“This seems to be in the hope of retaining corporate knowledge with a loyal consultant who is expected to be available at any time as would be expected of a full time employee,” the firm said.

“This has had the effect of alienating these consultants whereby the other major competing mining companies will not use them in fear of their corporate knowledge being unintentionally leaked back to the loyal client,” SRK said.

Like many other consultants, Tennent Isokangas commented on continuing competition for qualified/experienced engineers/professionals, particularly in the 35-45-year age group.

AL: How competitive are consultancy rates versus costs for permanent employees?
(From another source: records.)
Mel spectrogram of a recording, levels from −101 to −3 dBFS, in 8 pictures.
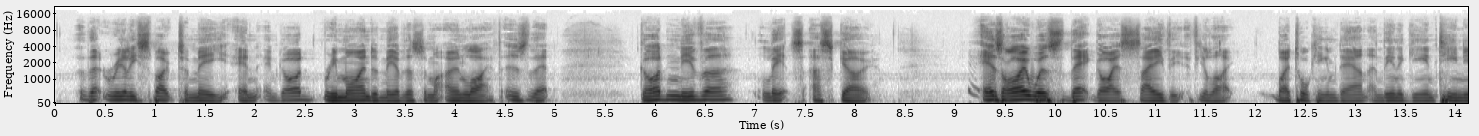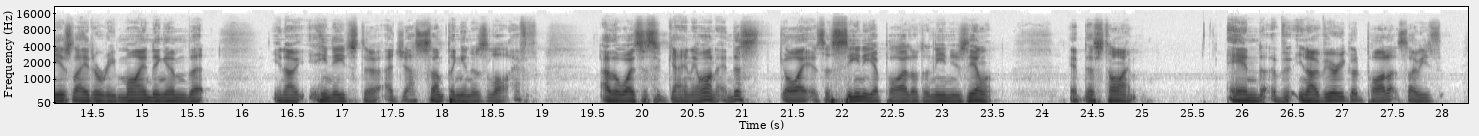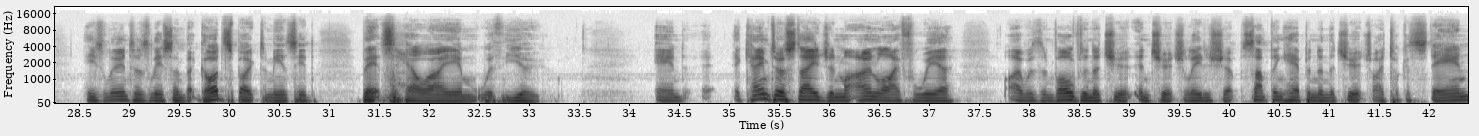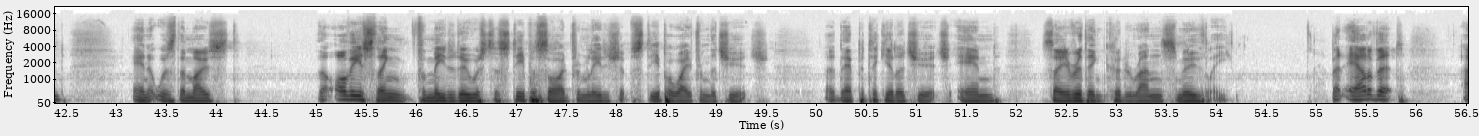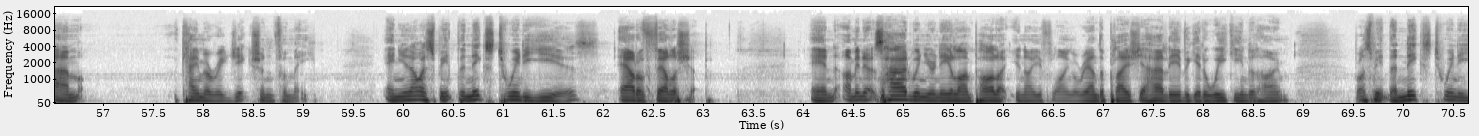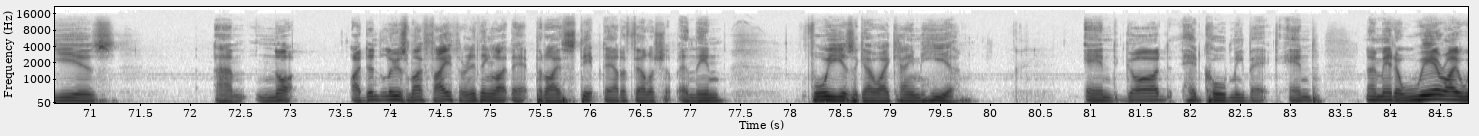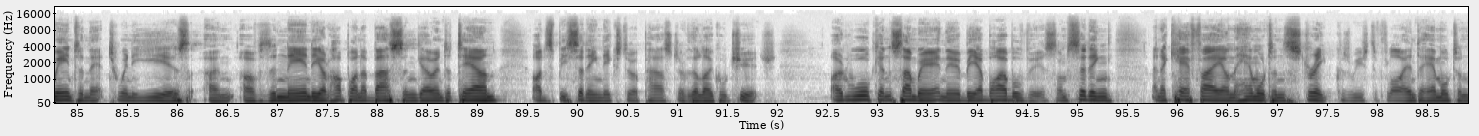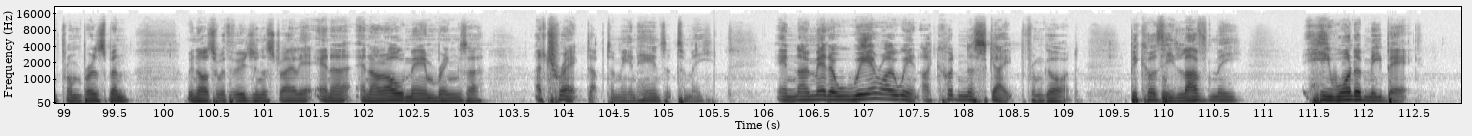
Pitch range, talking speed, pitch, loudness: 125-145 Hz, 185 wpm, 130 Hz, -27 LUFS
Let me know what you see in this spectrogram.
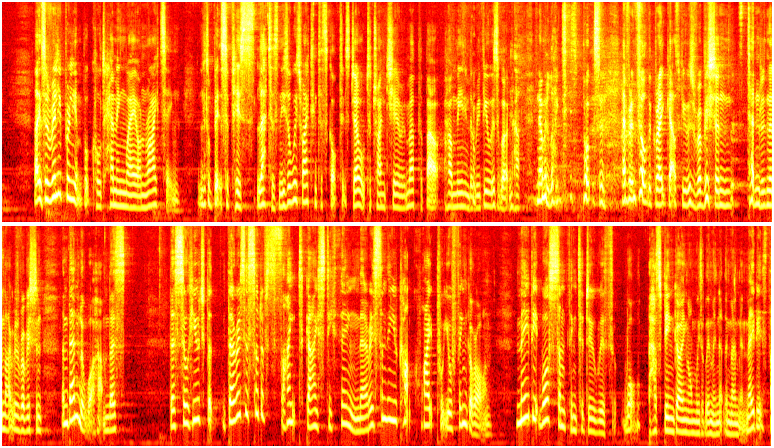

Why are consultants used and what about the future?

Responses indicated more specialist tasks were being farmed out than ever before with a widening of the remuneration and skills gap between in-house employees and consultants.

In general, given the wide range of expert areas covered by consultants, respondents agreed consultants provided cost effective solutions and value for money. Areas of expertise included operational support, site management issues, feasibility studies and planning, management/organisational development and restructuring, and legal assessment.

Snowden said: “At first glance, consulting rates do not appear comparative with rates for permanent employees, until one considers the utilisation value of consultants: namely, the targeted nature and timeframe of most consulting tasks, together with the experience that is being applied.”

“Consultants bring much more than cost effective solutions,” said Strata Engineering. “They also bring an industry-wide database to local issues. Many issues re-occur in regional coal basins and across the industry. The experience offered by consultants therefore tends to be complementary to in-house expertise (both technical and operational).

“If a company considers the outcomes they require (for example, longwall continuity and reliability of supply) then the cost of ensuring a well designed and managed strata control system is cheap insurance against inadequate attention being paid to this strategic imperative of the business.”

For Seedsman, a specialist provider of geotechnical consulting, cost pressures were not an issue given the scarcity of available expertise.

“We anticipate that long-term review roles may become more common whereby an external geotechnical consultant is contracted to visit the mine regularly – say on a monthly or quarterly basis - to check on conditions, fine tune the design, and mentor young mining engineers (or more likely a geologist) on site.”

As SCT pointed out, for mining groups to have specialist knowledge in-house total costs including superannuation, payroll tax and overheads were approaching $220,000 – $250,000 for a single person. (SCT’s rates vary between $900-$1,600 per day.)

“Add into this high recruitment and relocation costs that result from the shorter employment timeframe working on site, and consultants are becoming more than cost competitive.”

According to Minarco, where a mining company can offer a stable position with a career path for professional people they should consider employment of staff. Where a company needs specific skills intermittently or they cannot provide a suitable career path, they should consider using consultants.

John T. Boyd predicted the use of consultants would become more widespread where an unbiased, independent professional evaluation of an investment decision on technical issue is required. Consultants would be increasingly accountable for the value they added to the client’s decision on business.

AL: An emerging issue is the impact of increased professional indemnity insurance (PII) premiums on consultant’s “license to operate”. What are the ramifications of this?

There were varying views on the effects of PI insurance. Some smaller companies elected to operate with minimal cover, whereas larger groups such as IMC, Snowden and SRK viewed PII as critical.

For AMC and Strata Engineering, professional indemnity was... Article continues, click here.